Have you noticed how choppy the market is?
We gapped up on Monday and have been doing the sideways shuffle ever since then. Now everyone seems to think we get a big move when Fed Chair Jerome Powell speaks at Jackson Hole, Wyoming on Friday morning.
It's possible we do get a big move. It is even possible whatever he says disappoints market participants. If we take that extreme reading in the put/call ratio from Wednesday as telling us what the market is thinking, we'd say it's expecting some downside, wouldn't we?
I know many would like to rationalize that extreme reading. Heck, so would I. But I want to share a story with you. Back in December 2007, we had a total put/call ratio of 63% followed the next day by a reading of 57%. That's really low (and thus should be considered bearish for stocks). The equity put/call ratio on the first day was 39%. Yes, that low.
I was certain that these had to be "one offs." After all, it wasn't just a quadruple expiration, it was also the last one of the year. I rationalized it away. And I was wrong to do so, as we now know. So, when you hear me say I don't like to rationalize an indicator, I hope you can understand why.

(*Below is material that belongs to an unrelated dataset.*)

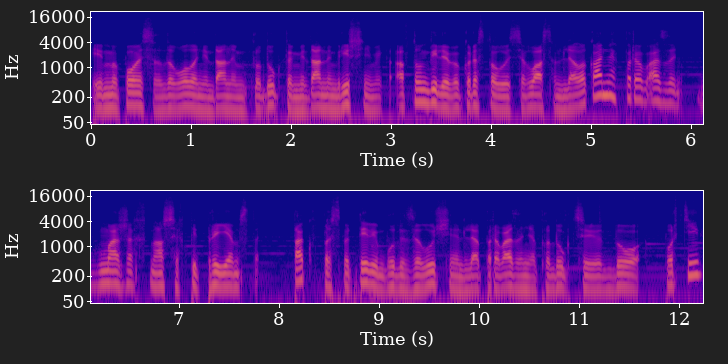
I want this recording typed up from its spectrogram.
і ми повністю задоволені даним продуктом і даним рішенням. Автомобілі використовуються власне для локальних перевезень в межах наших підприємств. Так в перспективі будуть залучені для перевезення продукції до портів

With that in mind, let's get back to Thursday's options readings, because there was more of what we saw on Wednesday. The equity put/call ratio was 74%. For a day the markets were flat as a pancake.

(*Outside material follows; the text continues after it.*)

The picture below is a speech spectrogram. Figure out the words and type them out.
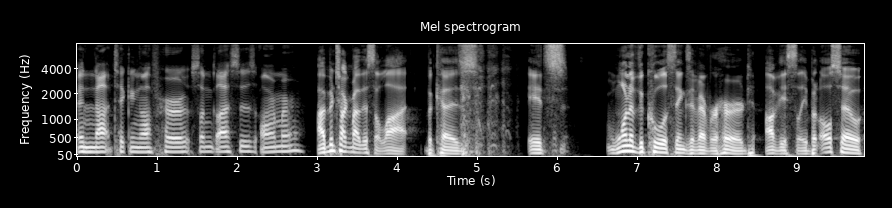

The put/call ratio for the Volatility Index was 18%, so it fell under 20% for the first time since late July.
The equity reading says folks were leaning on the put side a bit aggressively. The VIX reading says they are banking on a higher VIX (lower stocks). Often when we get a low reading like this for the VIX, I consider it a contrarian indicator and therefore I think we should look for the VIX to go down and stocks to go up. That is unless we get multiple days with such low readings as we did in late July.
So what if we do come back down? Heck, that's my scenario (no, I haven't forgotten about it). Stepping away from the options ratios, the weekly survey from American Association of Individual Investors (AAII) showed a minor uptick in bulls and downtick in bears, nothing extreme. But the four-week moving average of bears ticked up. It is now at 39%, the same level it was at in late May.
One week from now, this moving average for the bears will drop 24%, so unless we surge upwards in the next week to get a massive move toward bullishness, I expect this indicator to peak next week. And peaks in this indicator tend to tell us there is too much bearishness around and they tend to show up at or near market lows.
All I know is all the chop seems to have folks on edge this week; at least that's the way the statistics read.